Sky & Telescope magazine, now in its eighth decade, came about because of some happy accidents. Its earliest known ancestor was a four-page bulletin called The Amateur Astronomer, which was begun in 1929 by the Amateur Astronomers Association in New York City. Then, in 1935, the American Museum of Natural History opened its Hayden Planetarium and began to issue a monthly bulletin that became a full-size magazine called The Sky within a year. Under the editorship of Hans Christian Adamson, The Sky featured large illustrations and articles from astronomers all over the globe. It immediately absorbed The Amateur Astronomer.

Despite initial success, by 1939 the planetarium found itself unable to continue financial support of The Sky. Charles A. Federer, who would become the dominant force behind Sky & Telescope, was then working as a lecturer at the planetarium. He was asked to take over publishing The Sky. Federer agreed and started an independent publishing corporation in New York.

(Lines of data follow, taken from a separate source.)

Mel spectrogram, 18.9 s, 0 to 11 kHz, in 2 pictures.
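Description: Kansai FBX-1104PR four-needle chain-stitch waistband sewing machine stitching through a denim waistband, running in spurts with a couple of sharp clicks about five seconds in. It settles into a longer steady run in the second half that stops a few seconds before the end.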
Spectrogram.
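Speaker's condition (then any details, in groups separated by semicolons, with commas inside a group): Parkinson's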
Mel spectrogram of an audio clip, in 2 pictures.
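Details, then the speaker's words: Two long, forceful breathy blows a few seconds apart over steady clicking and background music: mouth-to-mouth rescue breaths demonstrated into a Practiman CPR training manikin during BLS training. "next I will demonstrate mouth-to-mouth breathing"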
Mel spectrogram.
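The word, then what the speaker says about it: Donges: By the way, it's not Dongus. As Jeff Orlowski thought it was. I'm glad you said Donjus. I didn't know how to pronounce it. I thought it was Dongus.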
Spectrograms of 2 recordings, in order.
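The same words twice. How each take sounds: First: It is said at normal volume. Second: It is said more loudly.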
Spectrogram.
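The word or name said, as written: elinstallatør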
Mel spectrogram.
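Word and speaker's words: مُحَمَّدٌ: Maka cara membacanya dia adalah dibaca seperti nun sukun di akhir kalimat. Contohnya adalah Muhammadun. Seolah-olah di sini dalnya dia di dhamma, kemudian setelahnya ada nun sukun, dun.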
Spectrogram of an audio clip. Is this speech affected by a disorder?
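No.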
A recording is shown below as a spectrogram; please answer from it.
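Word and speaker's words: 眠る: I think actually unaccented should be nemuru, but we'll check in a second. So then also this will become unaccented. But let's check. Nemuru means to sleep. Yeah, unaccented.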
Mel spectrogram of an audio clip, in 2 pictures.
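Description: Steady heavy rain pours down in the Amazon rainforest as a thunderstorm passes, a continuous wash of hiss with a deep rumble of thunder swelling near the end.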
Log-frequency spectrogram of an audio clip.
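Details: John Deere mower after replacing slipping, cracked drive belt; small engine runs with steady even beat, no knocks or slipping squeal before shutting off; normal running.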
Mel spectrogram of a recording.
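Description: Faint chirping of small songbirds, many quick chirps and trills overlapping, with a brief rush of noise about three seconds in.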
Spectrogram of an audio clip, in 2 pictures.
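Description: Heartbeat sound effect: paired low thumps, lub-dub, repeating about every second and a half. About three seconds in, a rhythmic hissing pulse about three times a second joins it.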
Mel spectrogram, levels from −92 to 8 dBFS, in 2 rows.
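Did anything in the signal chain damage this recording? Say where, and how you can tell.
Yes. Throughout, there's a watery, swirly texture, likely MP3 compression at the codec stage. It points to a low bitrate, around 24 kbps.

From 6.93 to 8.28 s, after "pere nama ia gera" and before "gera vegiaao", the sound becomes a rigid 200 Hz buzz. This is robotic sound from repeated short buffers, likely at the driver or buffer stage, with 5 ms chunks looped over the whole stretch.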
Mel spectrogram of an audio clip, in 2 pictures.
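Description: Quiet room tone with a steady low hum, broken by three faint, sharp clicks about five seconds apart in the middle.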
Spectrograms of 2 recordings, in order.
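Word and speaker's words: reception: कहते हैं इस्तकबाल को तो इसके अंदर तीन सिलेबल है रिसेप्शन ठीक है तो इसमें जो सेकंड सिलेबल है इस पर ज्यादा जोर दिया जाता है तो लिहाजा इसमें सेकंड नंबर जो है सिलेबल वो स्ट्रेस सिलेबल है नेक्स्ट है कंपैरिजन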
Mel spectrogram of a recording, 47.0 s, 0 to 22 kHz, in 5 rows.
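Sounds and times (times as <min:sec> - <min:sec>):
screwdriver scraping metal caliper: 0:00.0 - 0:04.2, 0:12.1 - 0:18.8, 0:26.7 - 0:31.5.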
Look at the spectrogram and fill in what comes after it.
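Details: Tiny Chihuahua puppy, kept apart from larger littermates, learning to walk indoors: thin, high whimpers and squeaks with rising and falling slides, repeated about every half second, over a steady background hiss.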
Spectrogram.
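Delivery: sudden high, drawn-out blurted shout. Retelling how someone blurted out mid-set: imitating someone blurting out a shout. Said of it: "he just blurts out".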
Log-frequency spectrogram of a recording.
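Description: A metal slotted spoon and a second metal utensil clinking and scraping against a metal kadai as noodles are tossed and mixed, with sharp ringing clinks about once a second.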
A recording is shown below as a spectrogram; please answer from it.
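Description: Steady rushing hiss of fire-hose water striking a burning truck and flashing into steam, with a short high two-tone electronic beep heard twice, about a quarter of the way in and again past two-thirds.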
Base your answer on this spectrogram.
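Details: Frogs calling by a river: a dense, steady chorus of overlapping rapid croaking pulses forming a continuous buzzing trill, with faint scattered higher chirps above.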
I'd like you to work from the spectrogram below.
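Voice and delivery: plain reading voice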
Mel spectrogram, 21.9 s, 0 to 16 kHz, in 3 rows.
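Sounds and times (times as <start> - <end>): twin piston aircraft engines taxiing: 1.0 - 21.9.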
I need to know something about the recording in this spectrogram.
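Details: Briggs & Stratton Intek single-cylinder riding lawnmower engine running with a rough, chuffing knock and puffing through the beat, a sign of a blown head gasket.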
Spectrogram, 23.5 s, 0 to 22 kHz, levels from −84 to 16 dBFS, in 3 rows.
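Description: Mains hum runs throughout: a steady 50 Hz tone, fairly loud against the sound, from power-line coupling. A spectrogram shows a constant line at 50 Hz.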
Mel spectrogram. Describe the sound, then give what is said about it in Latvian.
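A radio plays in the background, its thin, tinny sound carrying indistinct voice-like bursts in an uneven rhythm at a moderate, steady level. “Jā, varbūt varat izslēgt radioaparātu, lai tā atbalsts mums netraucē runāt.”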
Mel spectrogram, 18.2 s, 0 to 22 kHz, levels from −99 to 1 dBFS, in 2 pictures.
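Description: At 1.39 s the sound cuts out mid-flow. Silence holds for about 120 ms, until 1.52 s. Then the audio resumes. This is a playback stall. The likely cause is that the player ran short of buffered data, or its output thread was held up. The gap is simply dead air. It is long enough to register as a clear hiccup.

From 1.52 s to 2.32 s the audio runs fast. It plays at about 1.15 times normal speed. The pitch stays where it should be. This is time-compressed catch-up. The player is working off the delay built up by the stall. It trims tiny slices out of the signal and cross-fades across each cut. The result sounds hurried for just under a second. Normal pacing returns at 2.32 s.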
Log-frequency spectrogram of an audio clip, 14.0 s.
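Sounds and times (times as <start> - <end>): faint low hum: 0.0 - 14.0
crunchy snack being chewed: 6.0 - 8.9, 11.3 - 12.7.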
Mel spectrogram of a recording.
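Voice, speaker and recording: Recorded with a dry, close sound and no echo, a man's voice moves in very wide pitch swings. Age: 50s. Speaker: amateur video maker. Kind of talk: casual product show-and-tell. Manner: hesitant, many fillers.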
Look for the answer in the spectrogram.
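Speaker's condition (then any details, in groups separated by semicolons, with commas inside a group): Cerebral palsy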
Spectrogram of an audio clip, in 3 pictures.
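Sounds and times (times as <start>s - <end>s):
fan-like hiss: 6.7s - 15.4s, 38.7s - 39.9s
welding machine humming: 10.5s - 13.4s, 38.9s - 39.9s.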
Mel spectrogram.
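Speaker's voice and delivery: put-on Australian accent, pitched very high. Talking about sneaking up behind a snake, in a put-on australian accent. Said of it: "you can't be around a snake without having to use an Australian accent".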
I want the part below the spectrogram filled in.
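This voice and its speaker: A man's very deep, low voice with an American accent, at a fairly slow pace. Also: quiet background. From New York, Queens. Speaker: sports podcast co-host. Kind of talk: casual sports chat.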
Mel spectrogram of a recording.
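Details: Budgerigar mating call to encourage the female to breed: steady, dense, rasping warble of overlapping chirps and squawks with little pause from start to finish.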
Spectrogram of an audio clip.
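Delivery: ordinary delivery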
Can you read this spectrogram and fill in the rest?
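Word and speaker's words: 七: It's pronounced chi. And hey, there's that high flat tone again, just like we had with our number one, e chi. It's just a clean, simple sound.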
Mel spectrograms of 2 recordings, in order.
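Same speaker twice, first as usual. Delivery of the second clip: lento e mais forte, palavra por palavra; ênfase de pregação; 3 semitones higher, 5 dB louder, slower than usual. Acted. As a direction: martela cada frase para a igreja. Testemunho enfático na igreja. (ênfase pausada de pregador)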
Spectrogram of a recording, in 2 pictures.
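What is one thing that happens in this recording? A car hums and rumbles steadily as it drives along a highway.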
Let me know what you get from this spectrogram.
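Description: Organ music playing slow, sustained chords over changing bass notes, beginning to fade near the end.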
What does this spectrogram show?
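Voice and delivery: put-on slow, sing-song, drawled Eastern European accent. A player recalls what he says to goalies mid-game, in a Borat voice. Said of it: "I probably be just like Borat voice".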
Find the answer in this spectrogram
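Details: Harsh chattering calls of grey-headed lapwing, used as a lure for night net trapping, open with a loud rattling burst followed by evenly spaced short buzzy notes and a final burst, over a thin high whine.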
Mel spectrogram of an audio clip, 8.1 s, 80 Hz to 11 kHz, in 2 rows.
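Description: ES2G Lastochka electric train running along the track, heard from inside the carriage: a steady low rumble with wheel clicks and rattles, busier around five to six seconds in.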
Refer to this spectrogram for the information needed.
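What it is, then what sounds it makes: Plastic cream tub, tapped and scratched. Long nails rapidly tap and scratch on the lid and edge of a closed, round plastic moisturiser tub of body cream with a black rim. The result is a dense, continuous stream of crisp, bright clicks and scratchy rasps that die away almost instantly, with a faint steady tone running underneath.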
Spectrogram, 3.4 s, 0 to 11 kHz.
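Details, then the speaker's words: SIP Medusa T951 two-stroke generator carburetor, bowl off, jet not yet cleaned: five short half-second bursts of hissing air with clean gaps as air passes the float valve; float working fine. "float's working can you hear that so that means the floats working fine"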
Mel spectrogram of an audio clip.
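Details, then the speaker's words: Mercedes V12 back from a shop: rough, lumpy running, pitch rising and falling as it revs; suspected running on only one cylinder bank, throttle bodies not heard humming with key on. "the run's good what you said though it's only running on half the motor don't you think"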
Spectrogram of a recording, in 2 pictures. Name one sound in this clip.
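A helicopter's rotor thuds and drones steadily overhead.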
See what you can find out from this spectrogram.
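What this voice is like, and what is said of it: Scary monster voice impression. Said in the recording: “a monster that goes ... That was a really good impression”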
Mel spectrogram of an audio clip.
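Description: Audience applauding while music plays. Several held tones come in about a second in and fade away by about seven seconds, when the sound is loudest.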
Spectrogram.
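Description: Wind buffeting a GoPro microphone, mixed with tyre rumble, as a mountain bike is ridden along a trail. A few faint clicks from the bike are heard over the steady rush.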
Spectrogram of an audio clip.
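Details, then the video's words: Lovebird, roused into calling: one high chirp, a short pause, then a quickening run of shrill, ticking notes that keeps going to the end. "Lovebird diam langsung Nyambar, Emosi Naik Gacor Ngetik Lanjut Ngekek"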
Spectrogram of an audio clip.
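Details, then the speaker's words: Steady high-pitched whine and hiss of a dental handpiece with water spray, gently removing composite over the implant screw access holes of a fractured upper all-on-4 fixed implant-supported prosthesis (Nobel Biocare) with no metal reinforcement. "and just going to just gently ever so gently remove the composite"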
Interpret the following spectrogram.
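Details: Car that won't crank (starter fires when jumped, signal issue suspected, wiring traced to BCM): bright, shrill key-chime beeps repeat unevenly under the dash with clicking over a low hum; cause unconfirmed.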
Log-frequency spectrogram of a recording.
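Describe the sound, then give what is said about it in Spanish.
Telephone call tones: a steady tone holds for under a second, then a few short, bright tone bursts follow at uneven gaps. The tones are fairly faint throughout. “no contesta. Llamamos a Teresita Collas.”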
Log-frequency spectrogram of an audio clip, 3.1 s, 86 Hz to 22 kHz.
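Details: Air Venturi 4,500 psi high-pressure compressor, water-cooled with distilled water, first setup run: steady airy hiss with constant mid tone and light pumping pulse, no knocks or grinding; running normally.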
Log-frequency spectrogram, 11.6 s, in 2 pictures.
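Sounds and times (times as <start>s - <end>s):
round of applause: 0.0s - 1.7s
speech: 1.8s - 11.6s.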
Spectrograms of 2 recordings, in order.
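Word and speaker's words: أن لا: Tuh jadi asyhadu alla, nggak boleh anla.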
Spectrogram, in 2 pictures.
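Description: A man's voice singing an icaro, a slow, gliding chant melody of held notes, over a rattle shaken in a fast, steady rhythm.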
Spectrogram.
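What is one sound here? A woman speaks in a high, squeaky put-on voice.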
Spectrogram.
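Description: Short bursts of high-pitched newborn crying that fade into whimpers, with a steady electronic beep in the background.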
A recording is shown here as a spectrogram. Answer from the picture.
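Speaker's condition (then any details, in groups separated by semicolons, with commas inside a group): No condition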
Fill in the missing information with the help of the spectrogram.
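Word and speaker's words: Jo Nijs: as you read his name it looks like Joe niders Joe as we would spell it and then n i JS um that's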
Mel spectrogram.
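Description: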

“Our first issue came out in January 1940,” he noted. “We dropped from 32 to 24 pages, used cheaper quality paper…but editorially we further defined the departments and tried to squeeze as much information as possible between the covers.” Federer was The Sky’s editor, and his wife, Helen, served as managing editor. In that January 1940 issue, they stated their goal: “We shall try to make the magazine meet the needs of amateur astronomy, so that amateur astronomers will come to regard it as essential to their pursuit, and professionals to consider it a worthwhile medium in which to bring their work before the public.”